What is being asked =>
Each record must be returned exactly, apart from the pictures, which stay out.

Excerpted data =>
----------

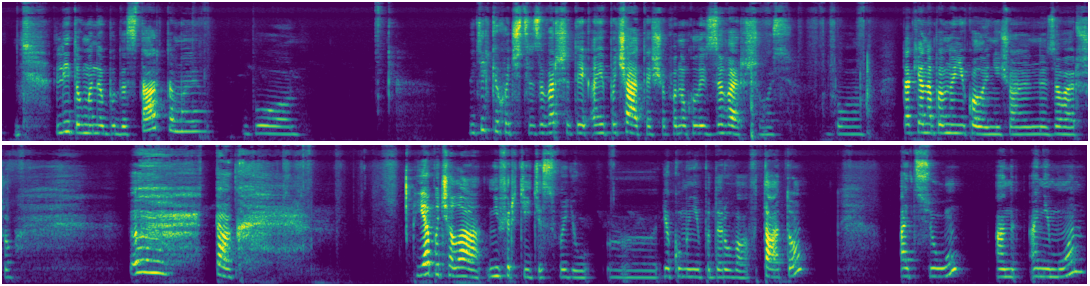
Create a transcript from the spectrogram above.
літо в мене буде стартами, бо не тільки хочеться завершити, а й почати, щоб воно колись завершилось. Бо так я, напевно, ніколи нічого не завершу. Так. Я почала Ніфертіті свою, е, яку мені подарував тато. А цю ан- анімон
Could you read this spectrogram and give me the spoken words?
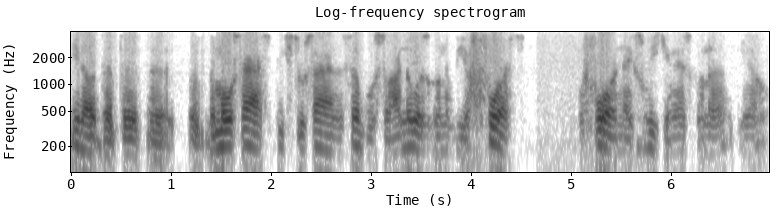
you know, the the the, the, the Most High speaks through signs and symbols, so I know it's going to be a fourth before next weekend. That's going to, you know,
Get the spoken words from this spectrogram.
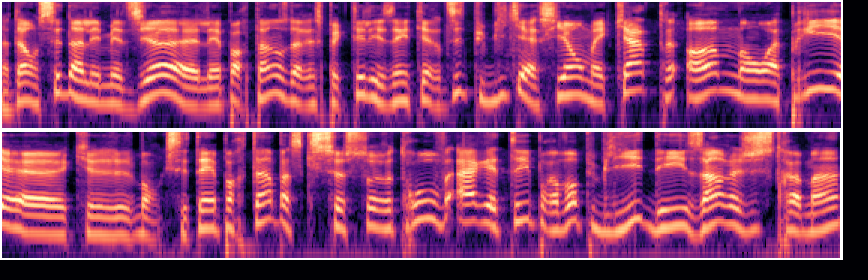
On sait dans les médias euh, l'importance de respecter les interdits de publication, mais quatre hommes ont appris euh, que bon que c'est important parce qu'ils se, retrouvent arrêtés pour avoir publié des enregistrements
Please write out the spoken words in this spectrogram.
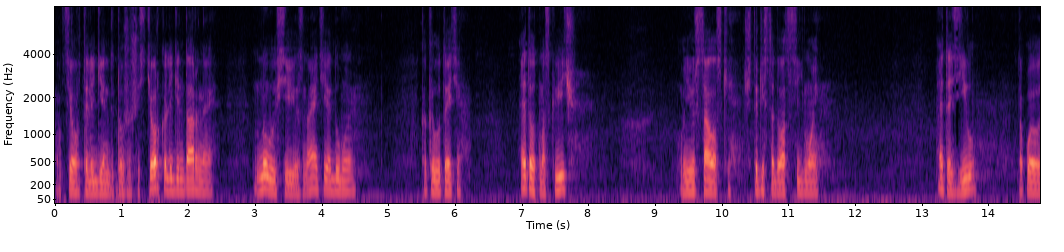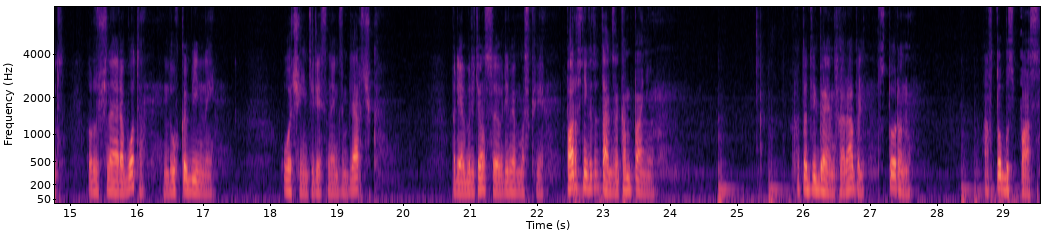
Вот все автолегенды тоже шестерка легендарная. Ну, вы все ее знаете, я думаю. Как и вот эти. Это вот Москвич. Универсаловский, 427. Это ЗИЛ. Такой вот ручная работа, двухкабинный. Очень интересный экземплярчик. Приобретен в свое время в Москве. Парусник это так, за компанию. Отодвигаем корабль в сторону. Автобус ПАС.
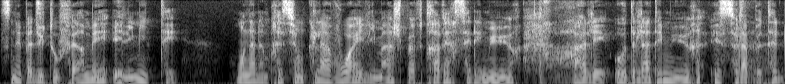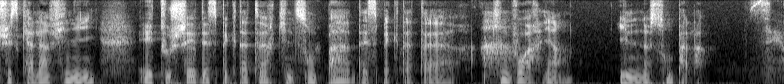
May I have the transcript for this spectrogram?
ce n'est pas du tout fermé et limité. On a l'impression que la voix et l'image peuvent traverser les murs, aller au-delà des murs, et cela peut être jusqu'à l'infini, et toucher des spectateurs qui ne sont pas des spectateurs, qui ne voient rien. Ils ne sont pas là. Zéro.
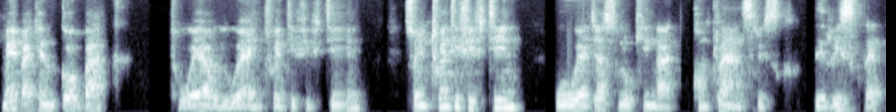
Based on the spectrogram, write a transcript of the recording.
Maybe I can go back to where we were in 2015. So in 2015, we were just looking at compliance risk, the risk that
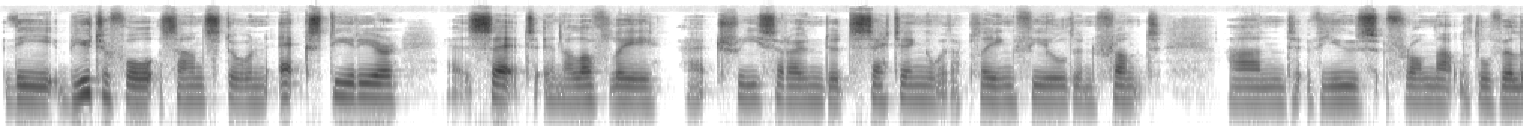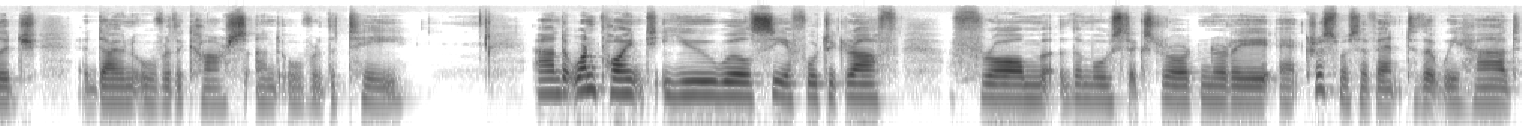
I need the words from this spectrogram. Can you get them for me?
the beautiful sandstone exterior uh, set in a lovely uh, tree surrounded setting with a playing field in front and views from that little village down over the Carse and over the Tay. And at one point, you will see a photograph from the most extraordinary uh, Christmas event that we had,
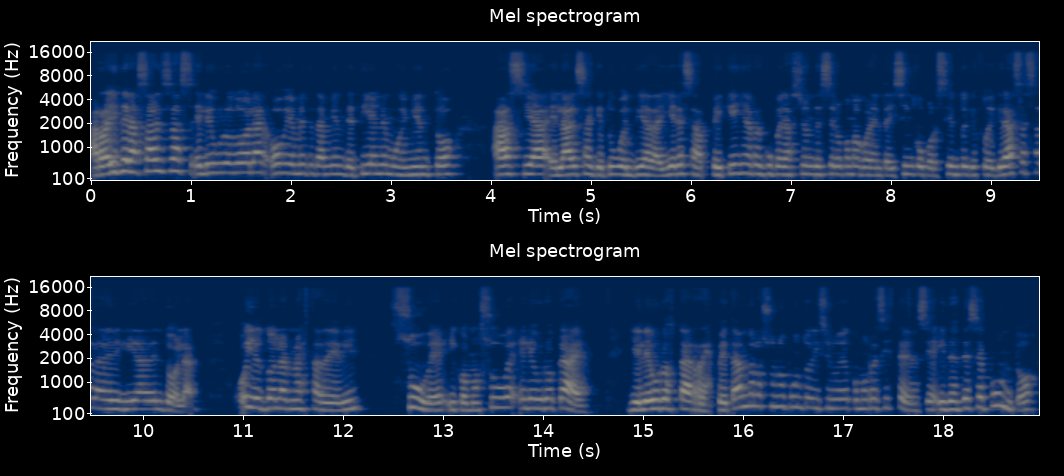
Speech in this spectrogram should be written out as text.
A raíz de las alzas, el euro dólar obviamente también detiene movimiento hacia el alza que tuvo el día de ayer, esa pequeña recuperación de 0,45% que fue gracias a la debilidad del dólar. Hoy el dólar no está débil, sube y como sube el euro cae. Y el euro está respetando los 1.19 como resistencia y desde ese punto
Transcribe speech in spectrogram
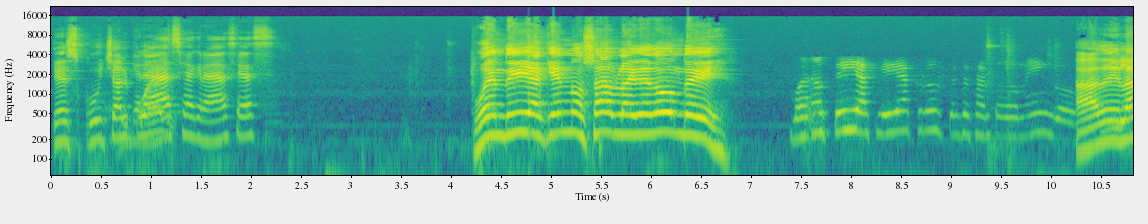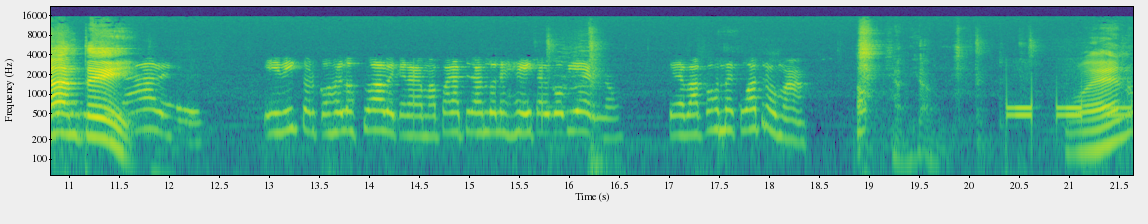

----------

Task output =>
Create a transcript from the spectrogram above.
літо в мене буде стартами, бо не тільки хочеться завершити, а й почати, щоб воно колись завершилось. Бо так я, напевно, ніколи нічого не завершу. Так. Я почала Ніфертіті свою, е, яку мені подарував тато. А цю ан- анімон
Could you read this spectrogram and give me the spoken words?
you know, the the the, the, the Most High speaks through signs and symbols, so I know it's going to be a fourth before next weekend. That's going to, you know,
Get the spoken words from this spectrogram.
On sait dans les médias euh, l'importance de respecter les interdits de publication, mais quatre hommes ont appris euh, que bon que c'est important parce qu'ils se, retrouvent arrêtés pour avoir publié des enregistrements
Please write out the spoken words in this spectrogram.
Вот все автолегенды тоже шестерка легендарная. Ну, вы все ее знаете, я думаю. Как и вот эти. Это вот Москвич. Универсаловский, 427. Это ЗИЛ. Такой вот ручная работа, двухкабинный. Очень интересный экземплярчик. Приобретен в свое время в Москве. Парусник это так, за компанию. Отодвигаем корабль в сторону. Автобус ПАС.
May I have the transcript for this spectrogram?
ce n'est pas du tout fermé et limité. On a l'impression que la voix et l'image peuvent traverser les murs, aller au-delà des murs, et cela peut être jusqu'à l'infini, et toucher des spectateurs qui ne sont pas des spectateurs, qui ne voient rien. Ils ne sont pas là. Zéro.
Based on the spectrogram, write a transcript of the recording.
Maybe I can go back to where we were in 2015. So in 2015, we were just looking at compliance risk, the risk that
I need the words from this spectrogram. Can you get them for me?
the beautiful sandstone exterior uh, set in a lovely uh, tree surrounded setting with a playing field in front and views from that little village down over the Carse and over the Tay. And at one point, you will see a photograph from the most extraordinary uh, Christmas event that we had,
Speech in this spectrogram should be written out as text.
A raíz de las alzas, el euro dólar obviamente también detiene movimiento hacia el alza que tuvo el día de ayer, esa pequeña recuperación de 0,45% que fue gracias a la debilidad del dólar. Hoy el dólar no está débil, sube y como sube el euro cae. Y el euro está respetando los 1.19 como resistencia y desde ese punto
Transcribe speech in spectrogram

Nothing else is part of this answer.